Wednesday, February 24, 2010
It’s hard to write a blog post about gardening in winter, and not just because there are fewer gardening chores to write about. It’s depressing, for me, anyway, to look out the window and see a foot or more of snow on the ground. It snowed last night, yesterday, and the day before, just an inch or so here and there, but enough to remind me that the annual nightmare we call winter is not going away yet.
Even the chickies seem to have the mid-winter blues. They run to the door of their pen eagerly when I open it, then stand in the doorway staring at the snow. Eventually, they walk away, beaks down, back into their little pen, defeated by yet another dreary day with a yard full of snow upon which they refuse to walk.
I returned mid-February from a trip to southern California to soak up some sunshine and visit relatives. I thought a mid-winter trip would provide a break and make the winter seem shorter. When I get back, I thought, it will be time to start seedlings under grow lights and in a few weeks, the snow cover will have melted.
With fantasies like these, you’d never know I spent much of my life in the Midwest. I grew up in Kansas and Illinois. I left when I was 18, but returned to the Midwest in my mid-thirties, living in Nebraska until about 6 years ago when I moved to Wisconsin. So I do have some inkling of what a Midwestern winter entails. Yet every year I delude myself into thinking “it’s nearly over” long before it is.
Wisconsin is by far the coldest part of the Midwest that I’ve lived in. There are many things I love about Wisconsin, the lush forests, the abundant lakes (when I moved here, one proud Wisconsin resident informed me that, although Minnesota bills itself as the “land of 10,000 lakes," Wisconsin actually has more), the plentiful wildlife – but winter is not one of them.

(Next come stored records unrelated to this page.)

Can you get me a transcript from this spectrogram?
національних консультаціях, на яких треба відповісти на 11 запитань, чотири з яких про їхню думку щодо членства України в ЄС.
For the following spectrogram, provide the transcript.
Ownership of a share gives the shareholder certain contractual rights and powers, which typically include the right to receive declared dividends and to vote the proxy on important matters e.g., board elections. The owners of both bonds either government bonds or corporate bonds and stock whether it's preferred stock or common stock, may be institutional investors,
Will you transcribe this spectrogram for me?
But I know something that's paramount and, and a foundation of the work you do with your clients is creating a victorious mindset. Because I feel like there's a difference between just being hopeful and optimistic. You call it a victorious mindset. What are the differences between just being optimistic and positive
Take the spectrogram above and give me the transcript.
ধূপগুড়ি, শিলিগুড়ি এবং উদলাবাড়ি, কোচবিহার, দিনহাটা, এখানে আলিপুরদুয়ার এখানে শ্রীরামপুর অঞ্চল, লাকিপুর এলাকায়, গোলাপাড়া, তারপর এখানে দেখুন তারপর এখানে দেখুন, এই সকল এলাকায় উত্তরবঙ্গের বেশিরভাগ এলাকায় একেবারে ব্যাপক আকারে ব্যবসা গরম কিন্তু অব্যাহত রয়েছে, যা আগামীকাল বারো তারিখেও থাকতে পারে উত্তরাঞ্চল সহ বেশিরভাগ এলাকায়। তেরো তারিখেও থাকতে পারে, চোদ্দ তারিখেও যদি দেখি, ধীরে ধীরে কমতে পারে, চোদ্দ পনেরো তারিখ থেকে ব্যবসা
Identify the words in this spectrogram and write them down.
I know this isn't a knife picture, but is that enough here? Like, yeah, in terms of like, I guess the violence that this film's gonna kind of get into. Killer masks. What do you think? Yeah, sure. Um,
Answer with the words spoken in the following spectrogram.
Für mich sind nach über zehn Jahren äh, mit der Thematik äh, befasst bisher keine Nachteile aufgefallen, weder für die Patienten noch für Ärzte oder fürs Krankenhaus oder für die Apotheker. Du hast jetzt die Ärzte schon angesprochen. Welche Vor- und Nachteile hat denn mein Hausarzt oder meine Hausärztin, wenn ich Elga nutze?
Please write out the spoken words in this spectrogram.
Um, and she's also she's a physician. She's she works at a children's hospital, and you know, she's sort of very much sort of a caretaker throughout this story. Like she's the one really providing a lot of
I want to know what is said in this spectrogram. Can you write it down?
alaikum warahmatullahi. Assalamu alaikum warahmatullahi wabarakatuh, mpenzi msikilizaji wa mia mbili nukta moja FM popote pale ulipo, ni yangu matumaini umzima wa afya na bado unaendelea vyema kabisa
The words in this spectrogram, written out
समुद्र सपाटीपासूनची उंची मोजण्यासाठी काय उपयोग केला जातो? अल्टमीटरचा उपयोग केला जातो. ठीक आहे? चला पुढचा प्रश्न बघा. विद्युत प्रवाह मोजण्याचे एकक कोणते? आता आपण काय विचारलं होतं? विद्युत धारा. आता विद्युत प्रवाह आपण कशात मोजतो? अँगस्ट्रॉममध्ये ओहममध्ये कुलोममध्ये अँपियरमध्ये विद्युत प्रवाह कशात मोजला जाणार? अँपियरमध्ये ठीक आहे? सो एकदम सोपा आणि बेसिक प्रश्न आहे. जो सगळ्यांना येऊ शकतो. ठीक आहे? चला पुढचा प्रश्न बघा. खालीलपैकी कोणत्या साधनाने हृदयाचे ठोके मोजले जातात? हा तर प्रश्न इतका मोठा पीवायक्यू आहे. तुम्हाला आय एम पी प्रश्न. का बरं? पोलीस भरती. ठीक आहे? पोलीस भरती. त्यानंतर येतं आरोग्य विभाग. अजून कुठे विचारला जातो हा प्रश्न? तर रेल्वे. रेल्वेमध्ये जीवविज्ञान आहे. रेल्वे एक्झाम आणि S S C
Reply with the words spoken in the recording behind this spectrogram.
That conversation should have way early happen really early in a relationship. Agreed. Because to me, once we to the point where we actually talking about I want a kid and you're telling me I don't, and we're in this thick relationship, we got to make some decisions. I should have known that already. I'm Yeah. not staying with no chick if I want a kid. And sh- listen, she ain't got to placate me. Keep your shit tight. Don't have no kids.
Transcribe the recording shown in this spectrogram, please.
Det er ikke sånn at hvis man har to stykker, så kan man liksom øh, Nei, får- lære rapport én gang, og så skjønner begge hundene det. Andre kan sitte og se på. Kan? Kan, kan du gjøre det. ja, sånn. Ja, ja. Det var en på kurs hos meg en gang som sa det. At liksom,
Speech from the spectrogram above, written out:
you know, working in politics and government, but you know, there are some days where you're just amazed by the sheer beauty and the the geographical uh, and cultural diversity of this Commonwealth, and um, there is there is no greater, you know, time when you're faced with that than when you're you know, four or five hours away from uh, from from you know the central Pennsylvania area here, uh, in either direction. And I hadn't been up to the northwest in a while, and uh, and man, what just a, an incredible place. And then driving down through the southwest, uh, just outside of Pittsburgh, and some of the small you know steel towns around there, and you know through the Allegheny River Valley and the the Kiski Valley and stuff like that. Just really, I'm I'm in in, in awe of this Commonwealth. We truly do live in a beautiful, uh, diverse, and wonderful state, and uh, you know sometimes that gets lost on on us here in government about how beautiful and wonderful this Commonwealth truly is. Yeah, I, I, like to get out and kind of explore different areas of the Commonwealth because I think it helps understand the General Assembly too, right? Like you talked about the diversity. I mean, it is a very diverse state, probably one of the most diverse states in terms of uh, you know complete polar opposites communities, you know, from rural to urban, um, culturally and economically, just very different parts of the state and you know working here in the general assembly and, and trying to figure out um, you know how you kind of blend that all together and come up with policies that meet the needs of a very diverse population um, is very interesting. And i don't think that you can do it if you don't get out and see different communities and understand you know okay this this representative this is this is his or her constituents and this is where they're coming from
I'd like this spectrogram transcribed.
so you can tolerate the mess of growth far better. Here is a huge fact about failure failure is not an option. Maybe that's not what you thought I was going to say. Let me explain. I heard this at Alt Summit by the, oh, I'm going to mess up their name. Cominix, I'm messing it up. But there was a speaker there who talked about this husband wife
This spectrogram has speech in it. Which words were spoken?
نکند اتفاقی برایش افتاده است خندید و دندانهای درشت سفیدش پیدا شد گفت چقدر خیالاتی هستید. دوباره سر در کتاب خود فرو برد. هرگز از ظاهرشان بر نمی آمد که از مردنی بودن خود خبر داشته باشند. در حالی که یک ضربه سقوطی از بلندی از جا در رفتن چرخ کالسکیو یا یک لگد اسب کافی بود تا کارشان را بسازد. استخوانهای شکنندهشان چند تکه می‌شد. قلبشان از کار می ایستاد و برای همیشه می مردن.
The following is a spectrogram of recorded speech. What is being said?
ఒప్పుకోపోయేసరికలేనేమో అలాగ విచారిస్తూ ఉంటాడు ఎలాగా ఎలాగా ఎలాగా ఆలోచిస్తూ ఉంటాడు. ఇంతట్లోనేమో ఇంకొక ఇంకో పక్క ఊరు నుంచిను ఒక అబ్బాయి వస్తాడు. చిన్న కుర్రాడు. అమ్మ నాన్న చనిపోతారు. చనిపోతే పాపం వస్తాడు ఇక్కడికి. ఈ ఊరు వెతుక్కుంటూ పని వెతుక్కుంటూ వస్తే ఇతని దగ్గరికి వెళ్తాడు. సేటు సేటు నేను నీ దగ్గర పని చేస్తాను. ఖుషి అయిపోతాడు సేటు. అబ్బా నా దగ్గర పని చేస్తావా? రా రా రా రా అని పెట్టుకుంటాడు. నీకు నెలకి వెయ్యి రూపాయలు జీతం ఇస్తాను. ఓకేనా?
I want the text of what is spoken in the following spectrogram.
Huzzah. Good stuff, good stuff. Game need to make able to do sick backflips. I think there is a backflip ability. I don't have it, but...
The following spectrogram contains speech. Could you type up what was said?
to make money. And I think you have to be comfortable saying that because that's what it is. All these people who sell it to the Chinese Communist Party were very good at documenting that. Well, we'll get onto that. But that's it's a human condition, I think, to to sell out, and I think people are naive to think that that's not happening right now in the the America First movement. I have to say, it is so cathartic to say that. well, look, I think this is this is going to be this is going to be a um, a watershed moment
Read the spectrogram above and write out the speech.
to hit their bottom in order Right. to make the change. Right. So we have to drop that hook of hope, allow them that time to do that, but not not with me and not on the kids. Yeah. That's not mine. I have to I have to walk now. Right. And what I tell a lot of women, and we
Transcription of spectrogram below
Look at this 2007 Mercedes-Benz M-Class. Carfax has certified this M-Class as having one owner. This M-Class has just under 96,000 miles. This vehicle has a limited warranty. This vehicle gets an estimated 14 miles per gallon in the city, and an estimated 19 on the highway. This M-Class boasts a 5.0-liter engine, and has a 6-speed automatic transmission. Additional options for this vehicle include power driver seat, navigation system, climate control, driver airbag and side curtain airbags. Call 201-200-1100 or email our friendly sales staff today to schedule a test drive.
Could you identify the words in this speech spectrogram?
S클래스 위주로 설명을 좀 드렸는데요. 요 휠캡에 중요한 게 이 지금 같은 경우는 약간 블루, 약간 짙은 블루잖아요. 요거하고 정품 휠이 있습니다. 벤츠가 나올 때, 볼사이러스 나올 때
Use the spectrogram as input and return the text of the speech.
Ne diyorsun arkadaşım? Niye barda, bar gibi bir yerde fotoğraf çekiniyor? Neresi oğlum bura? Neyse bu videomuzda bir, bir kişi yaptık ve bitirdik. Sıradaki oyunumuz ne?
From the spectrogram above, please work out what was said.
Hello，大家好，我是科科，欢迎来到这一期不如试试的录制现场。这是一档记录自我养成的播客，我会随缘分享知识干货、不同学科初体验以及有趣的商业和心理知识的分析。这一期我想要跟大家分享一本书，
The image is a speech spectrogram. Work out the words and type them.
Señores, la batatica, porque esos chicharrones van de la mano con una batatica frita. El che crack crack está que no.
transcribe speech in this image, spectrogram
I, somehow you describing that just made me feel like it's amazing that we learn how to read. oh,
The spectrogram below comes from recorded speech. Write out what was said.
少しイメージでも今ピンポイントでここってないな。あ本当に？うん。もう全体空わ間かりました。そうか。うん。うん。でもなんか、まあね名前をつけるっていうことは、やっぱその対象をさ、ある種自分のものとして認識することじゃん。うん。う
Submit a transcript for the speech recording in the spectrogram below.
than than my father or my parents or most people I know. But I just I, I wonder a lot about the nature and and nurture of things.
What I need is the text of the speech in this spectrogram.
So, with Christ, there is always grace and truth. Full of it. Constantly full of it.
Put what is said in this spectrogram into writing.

After experiencing my first winter here, I so dreaded the next one that the following autumn, I had low-level anxiety attacks as winter drew near. Over the years, I’ve become less anxious at the onset of winter, but I haven’t learned to like it. I wish I could. Some people here love winter sports – like cross-country skiing or ice fishing. My sister Donna and her friend Trish love to go on the night-time candle-lit hikes along snowy trails offered by some state parks.
If, like me, you love the outdoors, but don’t enjoy winter sports, the season drags on because you just spend it waiting for the weather to improve! And if one of your favorite outdoor activities is gardening, you’re really in for a long wait – followed by a frenzy of activity to get everything going to make the most of a short season.
Ironically, the wait was made more trying by the trip to California. It was hard not to be envious of the bountiful winter gardens, with gorgeous large heads of cauliflower and broccoli, peas trained up fences, and luxuriant lettuces. I failed completely to contain my jealousy at the sight of citrus trees loaded with fruit, what are to Midwesterners “exotic” trees like avocado growing in people’s back yards, and huge rosemary shrubs (my very favorite herb – which can’t survive the harsh Wisconsin winters.)
The good news (and there is a cheerful spot in this otherwise gloomy post!) is that the weather is subtly changing. The biting cold is past and the air is sweet, with the barest whiff of spring. I hear many more birds than I did a month ago. And I can start my spring gardening soon!
Mid-March is when I start tomato, eggplant, chili, and bell pepper seedlings under lights. I’ll start some lettuce and spinach, too, but they’ll get planted out earlier than the warm weather loving solanaceae family of plants. I plan on pruning my fruit trees and raspberries next month as well.
In April I’ll plant potatoes, peas, and carrots directly in the garden and start squashes and melons indoors, as well as herbs like parsley and cilantro. Like the chickens, I can’t wait to start scratching in the soil!